[Collected data entries]

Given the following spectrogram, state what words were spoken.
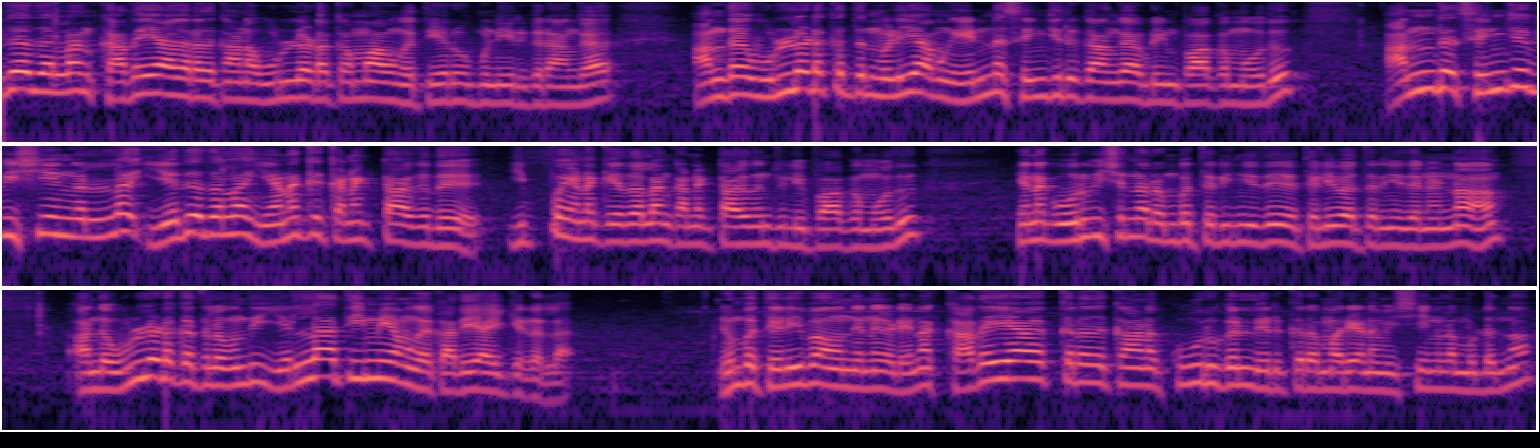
எதெல்லாம் கதையாகிறதுக்கான உள்ளடக்கமாக அவங்க தேர்வு பண்ணியிருக்கிறாங்க? அந்த உள்ளடக்கத்தின் வழியே அவங்க என்ன செஞ்சுருக்காங்க அப்படின்னு பார்க்கும்போது அந்த செஞ்ச விஷயங்களில் எது எதெல்லாம் எனக்கு கனெக்ட் ஆகுது? இப்போ எனக்கு எதெல்லாம் கனெக்ட் ஆகுதுன்னு சொல்லி பார்க்கும்போது எனக்கு ஒரு விஷயம் தான் ரொம்ப தெரிஞ்சுது தெளிவாக தெரிஞ்சது என்னென்னா அந்த உள்ளடக்கத்தில் வந்து எல்லாத்தையுமே அவங்க கதையாக்கிடல. ரொம்ப தெளிவாக வந்து என்ன கேட்டிங்கன்னா கதையாக்குறதுக்கான கூறுகள் இருக்கிற மாதிரியான விஷயங்களை மட்டும்தான்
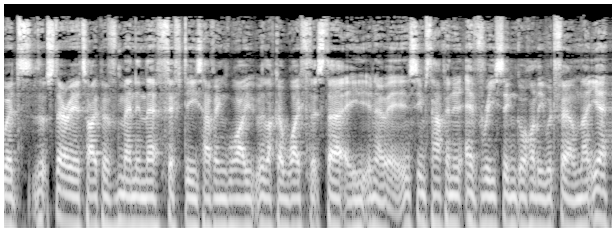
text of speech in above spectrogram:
Hollywood stereotype of men in their fifties having wife, like a wife that's thirty. You know, it, it seems to happen in every single Hollywood film. Like, yeah,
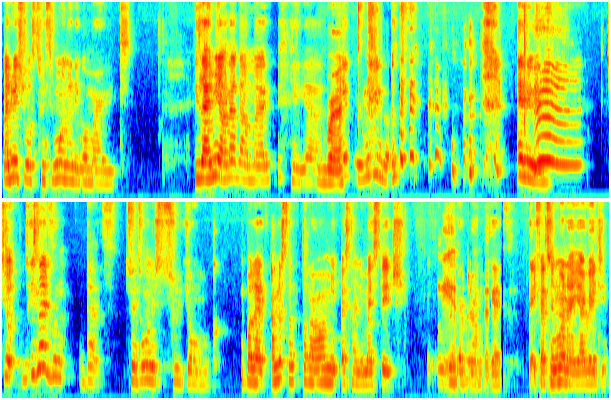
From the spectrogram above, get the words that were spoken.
by the way, she was 21 when they got married. He's like me, I'm not gonna marry. yeah. Bruh. Anyway, moving on. anyway, so it's not even that 21 is too young. But like I'm just talking about me personally, my stage. Don't get me wrong, guys. Okay, If you're 21 and you're ready,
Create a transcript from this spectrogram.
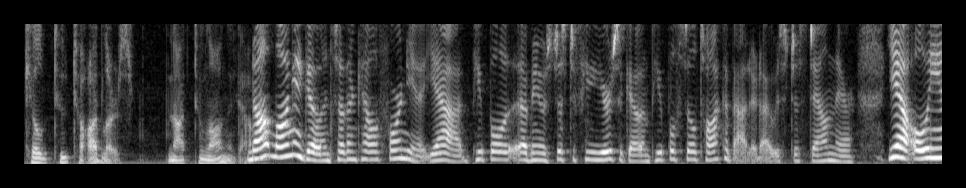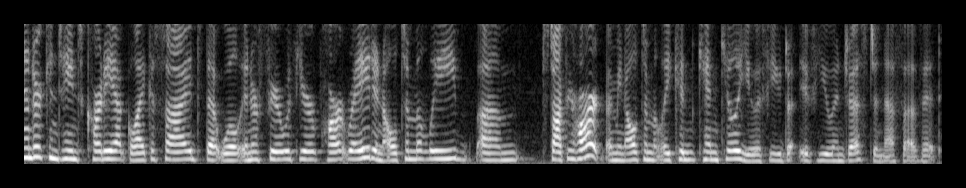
killed two toddlers not too long ago. Not long ago in Southern California. Yeah, people. I mean, it was just a few years ago, and people still talk about it. I was just down there. Yeah, oleander contains cardiac glycosides that will interfere with your heart rate and ultimately um, stop your heart. I mean, ultimately can can kill you if you if you ingest enough of it.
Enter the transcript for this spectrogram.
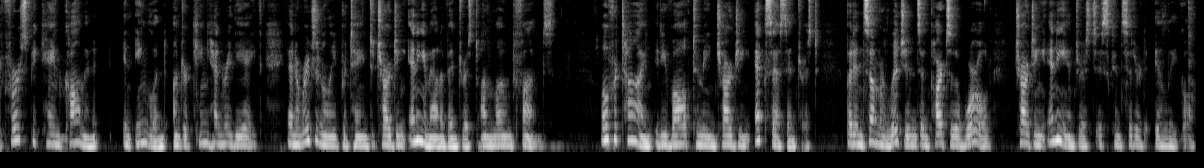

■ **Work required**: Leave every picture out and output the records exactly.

■ **Answer to this task**:
Given the following spectrogram, state what words were spoken.
எதெல்லாம் கதையாகிறதுக்கான உள்ளடக்கமாக அவங்க தேர்வு பண்ணியிருக்கிறாங்க? அந்த உள்ளடக்கத்தின் வழியே அவங்க என்ன செஞ்சுருக்காங்க அப்படின்னு பார்க்கும்போது அந்த செஞ்ச விஷயங்களில் எது எதெல்லாம் எனக்கு கனெக்ட் ஆகுது? இப்போ எனக்கு எதெல்லாம் கனெக்ட் ஆகுதுன்னு சொல்லி பார்க்கும்போது எனக்கு ஒரு விஷயம் தான் ரொம்ப தெரிஞ்சுது தெளிவாக தெரிஞ்சது என்னென்னா அந்த உள்ளடக்கத்தில் வந்து எல்லாத்தையுமே அவங்க கதையாக்கிடல. ரொம்ப தெளிவாக வந்து என்ன கேட்டிங்கன்னா கதையாக்குறதுக்கான கூறுகள் இருக்கிற மாதிரியான விஷயங்களை மட்டும்தான்
text of speech in above spectrogram:
Hollywood stereotype of men in their fifties having wife, like a wife that's thirty. You know, it, it seems to happen in every single Hollywood film. Like, yeah,
From the spectrogram above, get the words that were spoken.
by the way, she was 21 when they got married. He's like me, I'm not gonna marry. yeah. Bruh. Anyway, moving on. anyway, so it's not even that 21 is too young. But like I'm just talking about me personally, my stage. Don't get me wrong, guys. Okay, If you're 21 and you're ready,
Create a transcript from this spectrogram.
killed two toddlers not too long ago. Not long ago in Southern California. Yeah, people. I mean, it was just a few years ago, and people still talk about it. I was just down there. Yeah, oleander contains cardiac glycosides that will interfere with your heart rate and ultimately um, stop your heart. I mean, ultimately can can kill you if you if you ingest enough of it.
Enter the transcript for this spectrogram.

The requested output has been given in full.